┌──
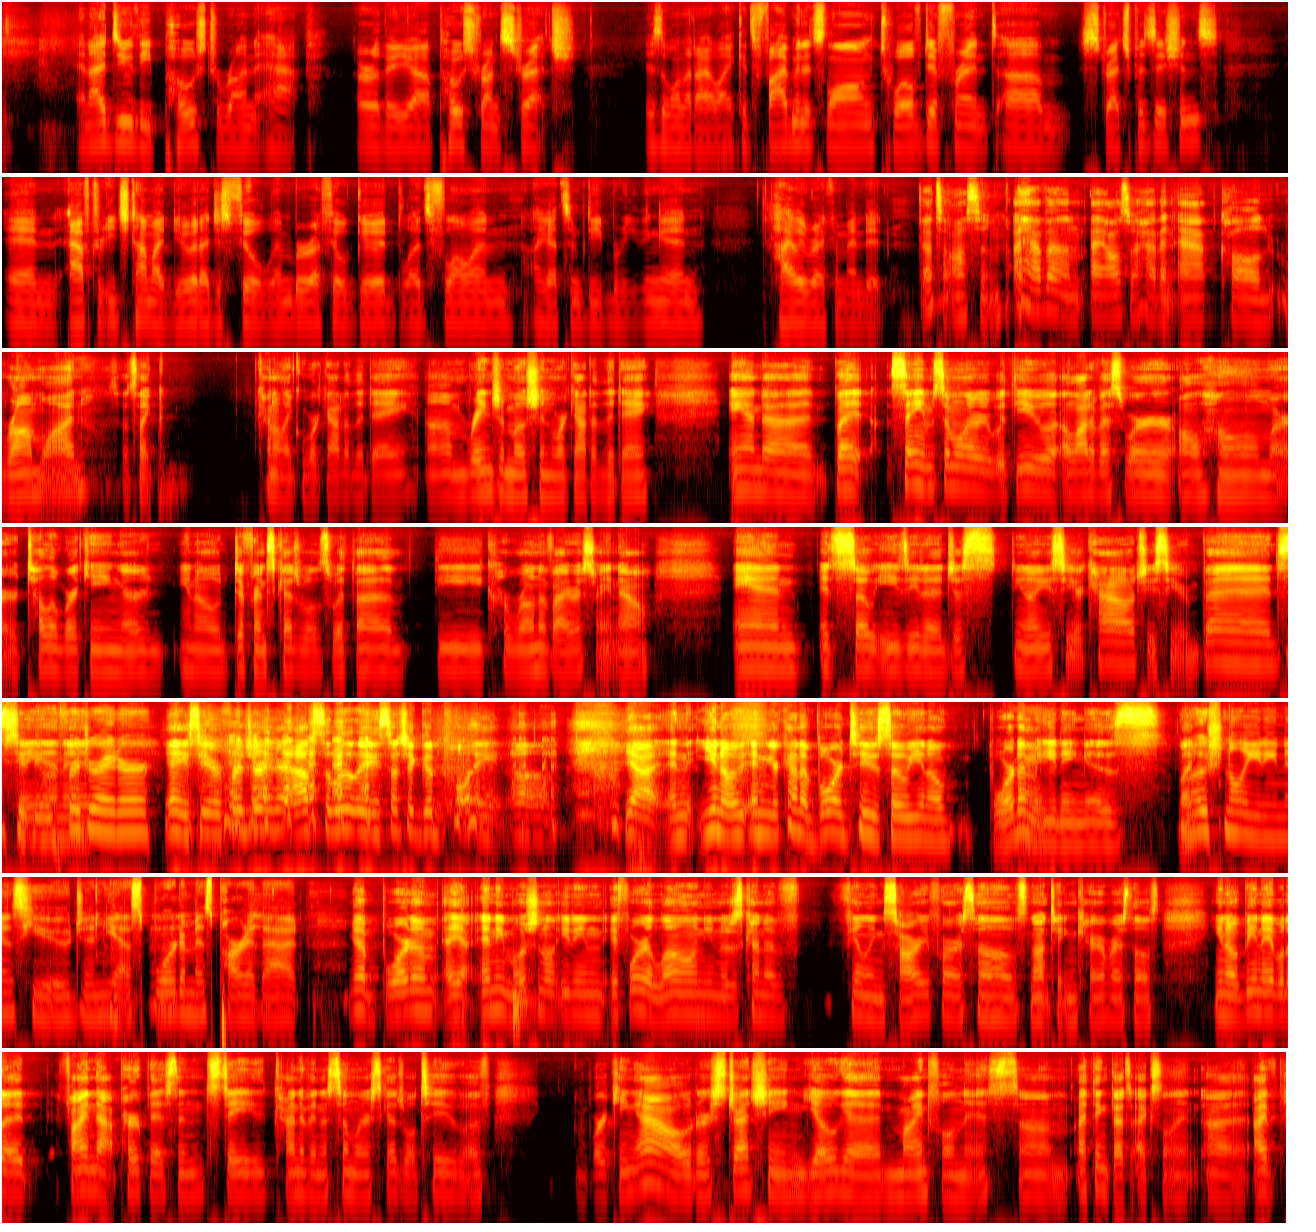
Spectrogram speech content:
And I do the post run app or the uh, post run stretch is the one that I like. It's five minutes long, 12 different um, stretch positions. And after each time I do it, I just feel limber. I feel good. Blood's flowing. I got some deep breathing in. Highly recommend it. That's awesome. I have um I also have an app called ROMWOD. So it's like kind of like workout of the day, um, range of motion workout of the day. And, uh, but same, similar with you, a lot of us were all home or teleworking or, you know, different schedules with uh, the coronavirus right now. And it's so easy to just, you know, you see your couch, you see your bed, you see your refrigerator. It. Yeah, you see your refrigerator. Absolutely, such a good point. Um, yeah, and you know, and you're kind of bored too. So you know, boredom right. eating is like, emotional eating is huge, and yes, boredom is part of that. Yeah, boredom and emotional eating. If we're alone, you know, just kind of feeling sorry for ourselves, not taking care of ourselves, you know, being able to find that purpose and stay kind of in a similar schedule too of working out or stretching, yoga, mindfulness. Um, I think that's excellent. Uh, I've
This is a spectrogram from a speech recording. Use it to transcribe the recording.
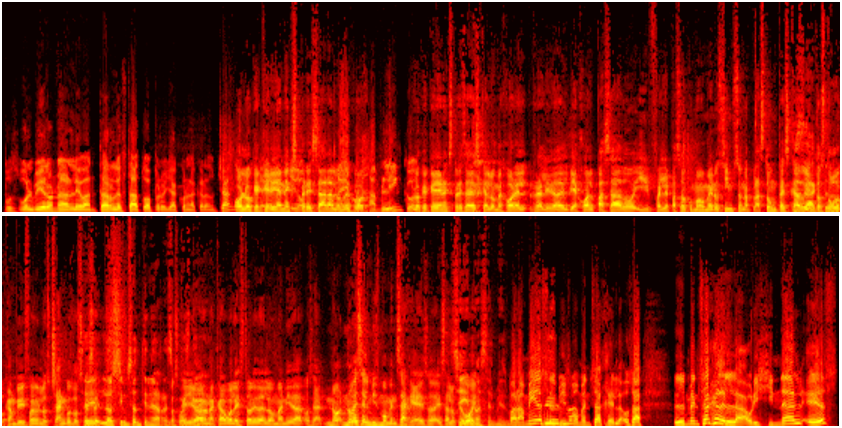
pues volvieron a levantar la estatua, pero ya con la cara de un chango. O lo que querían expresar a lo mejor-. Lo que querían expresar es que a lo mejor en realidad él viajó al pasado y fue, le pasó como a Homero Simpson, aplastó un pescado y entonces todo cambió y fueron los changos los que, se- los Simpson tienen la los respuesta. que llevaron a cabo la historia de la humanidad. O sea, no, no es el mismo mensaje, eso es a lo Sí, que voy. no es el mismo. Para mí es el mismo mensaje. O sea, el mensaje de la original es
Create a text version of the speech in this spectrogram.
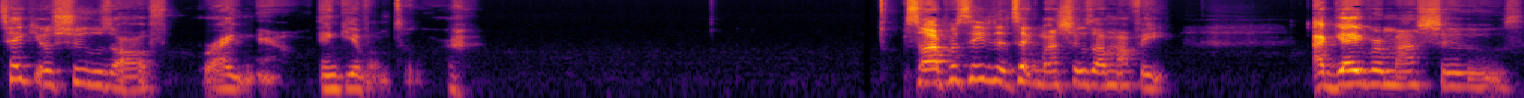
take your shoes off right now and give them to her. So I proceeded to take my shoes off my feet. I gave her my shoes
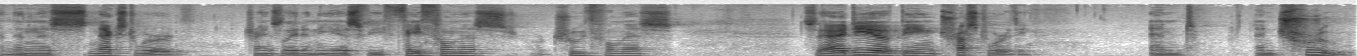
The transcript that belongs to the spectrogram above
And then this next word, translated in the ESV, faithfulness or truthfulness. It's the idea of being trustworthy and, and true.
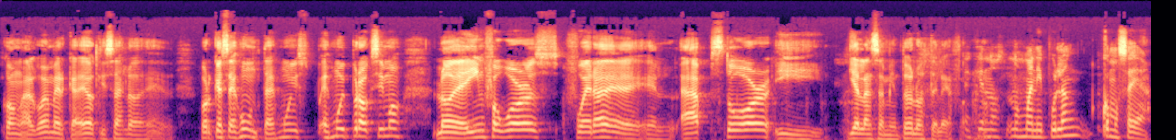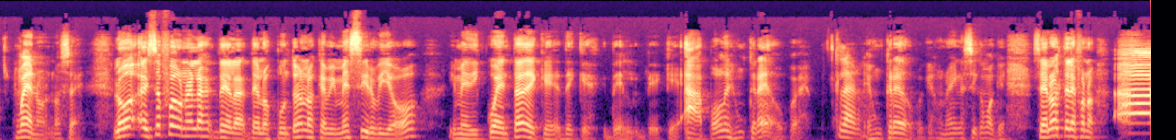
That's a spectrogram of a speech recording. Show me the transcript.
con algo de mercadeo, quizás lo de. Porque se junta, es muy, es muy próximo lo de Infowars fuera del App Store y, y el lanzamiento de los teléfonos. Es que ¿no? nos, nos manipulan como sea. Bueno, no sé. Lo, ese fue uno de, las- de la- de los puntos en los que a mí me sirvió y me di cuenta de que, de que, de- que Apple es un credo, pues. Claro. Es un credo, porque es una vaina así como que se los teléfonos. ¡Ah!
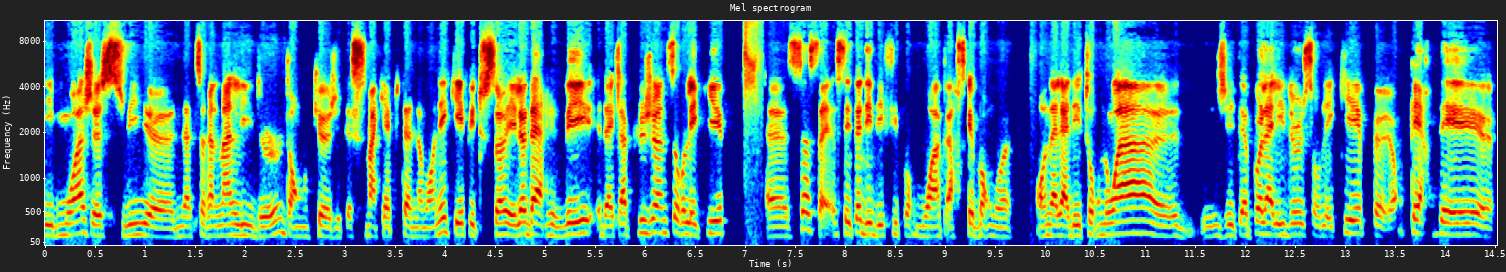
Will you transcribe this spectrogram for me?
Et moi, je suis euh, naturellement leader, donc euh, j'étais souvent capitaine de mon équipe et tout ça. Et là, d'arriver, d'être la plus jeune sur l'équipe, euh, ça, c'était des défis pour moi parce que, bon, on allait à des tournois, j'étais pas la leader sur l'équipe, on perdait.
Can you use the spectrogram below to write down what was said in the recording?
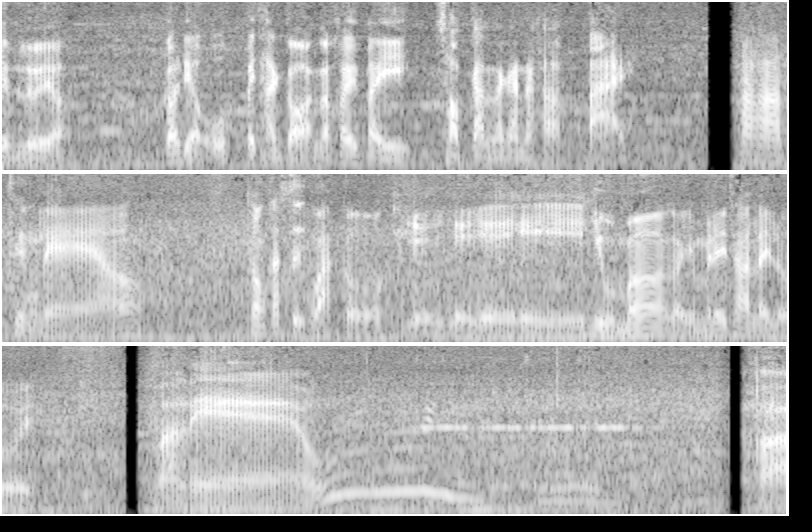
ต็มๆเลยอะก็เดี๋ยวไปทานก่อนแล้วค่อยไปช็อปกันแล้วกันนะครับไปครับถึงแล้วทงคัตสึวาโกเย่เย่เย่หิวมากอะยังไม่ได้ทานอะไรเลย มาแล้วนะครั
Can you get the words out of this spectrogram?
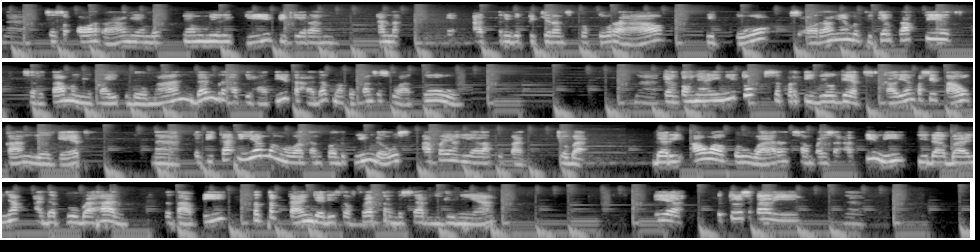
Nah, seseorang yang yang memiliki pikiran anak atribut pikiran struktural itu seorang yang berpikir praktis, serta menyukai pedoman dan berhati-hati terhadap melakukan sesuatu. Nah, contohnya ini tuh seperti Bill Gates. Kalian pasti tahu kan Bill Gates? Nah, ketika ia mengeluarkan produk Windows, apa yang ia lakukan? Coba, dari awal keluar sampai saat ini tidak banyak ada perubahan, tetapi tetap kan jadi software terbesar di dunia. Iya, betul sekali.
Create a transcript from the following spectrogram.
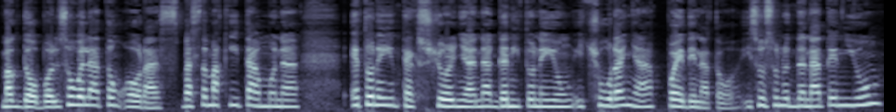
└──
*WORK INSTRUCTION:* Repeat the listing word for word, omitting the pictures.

*RESULT OF THIS TASK:*
Spectrogram speech content:
And I do the post run app or the uh, post run stretch is the one that I like. It's five minutes long, 12 different um, stretch positions. And after each time I do it, I just feel limber. I feel good. Blood's flowing. I got some deep breathing in. Highly recommend it. That's awesome. I have um I also have an app called ROMWOD. So it's like kind of like workout of the day, um, range of motion workout of the day. And, uh, but same, similar with you, a lot of us were all home or teleworking or, you know, different schedules with uh, the coronavirus right now. And it's so easy to just, you know, you see your couch, you see your bed, you see your refrigerator. It. Yeah, you see your refrigerator. Absolutely, such a good point. Um, yeah, and you know, and you're kind of bored too. So you know, boredom right. eating is like, emotional eating is huge, and yes, boredom is part of that. Yeah, boredom and emotional eating. If we're alone, you know, just kind of feeling sorry for ourselves, not taking care of ourselves, you know, being able to find that purpose and stay kind of in a similar schedule too of working out or stretching, yoga, mindfulness. Um, I think that's excellent. Uh, I've
This is a spectrogram from a speech recording. Use it to transcribe the recording.
pues volvieron a levantar la estatua, pero ya con la cara de un chango. O lo que querían expresar a lo mejor-. Lo que querían expresar es que a lo mejor en realidad él viajó al pasado y fue, le pasó como a Homero Simpson, aplastó un pescado y entonces todo cambió y fueron los changos los que, se- los Simpson tienen la los respuesta. que llevaron a cabo la historia de la humanidad. O sea, no, no es el mismo mensaje, eso es a lo Sí, que voy. no es el mismo. Para mí es el mismo mensaje. O sea, el mensaje de la original es
Create a text version of the speech in this spectrogram.
take your shoes off right now and give them to her. So I proceeded to take my shoes off my feet. I gave her my shoes
The transcript that belongs to the spectrogram above
And then this next word, translated in the ESV, faithfulness or truthfulness. It's the idea of being trustworthy and, and true.
That's a spectrogram of a speech recording. Show me the transcript.
con algo de mercadeo, quizás lo de. Porque se junta, es muy, es muy próximo lo de Infowars fuera del App Store y, y el lanzamiento de los teléfonos. Es que ¿no? nos, nos manipulan como sea. Bueno, no sé. Lo, ese fue uno de, las- de la- de los puntos en los que a mí me sirvió y me di cuenta de que, de que, de- que Apple es un credo, pues. Claro. Es un credo, porque es una vaina así como que se los teléfonos. ¡Ah!
Will you transcribe this spectrogram for me?
Et moi, je suis euh, naturellement leader, donc euh, j'étais souvent capitaine de mon équipe et tout ça. Et là, d'arriver, d'être la plus jeune sur l'équipe, euh, ça, c'était des défis pour moi parce que, bon, on allait à des tournois, j'étais pas la leader sur l'équipe, on perdait.
Can you use the spectrogram below to write down what was said in the recording?
ต็มๆเลยอะก็เดี๋ยวไปทานก่อนแล้วค่อยไปช็อปกันแล้วกันนะครับไปครับถึงแล้วทงคัตสึวาโกเย่เย่เย่หิวมากอะยังไม่ได้ทานอะไรเลย มาแล้วนะครั
Can you get the words out of this spectrogram?
Nah, seseorang yang yang memiliki pikiran anak atribut pikiran struktural itu seorang yang berpikir praktis, serta menyukai pedoman dan berhati-hati terhadap melakukan sesuatu. Nah, contohnya ini tuh seperti Bill Gates. Kalian pasti tahu kan Bill Gates? Nah, ketika ia mengeluarkan produk Windows, apa yang ia lakukan? Coba, dari awal keluar sampai saat ini tidak banyak ada perubahan, tetapi tetap kan jadi software terbesar di dunia. Iya, betul sekali.
Create a transcript from the following spectrogram.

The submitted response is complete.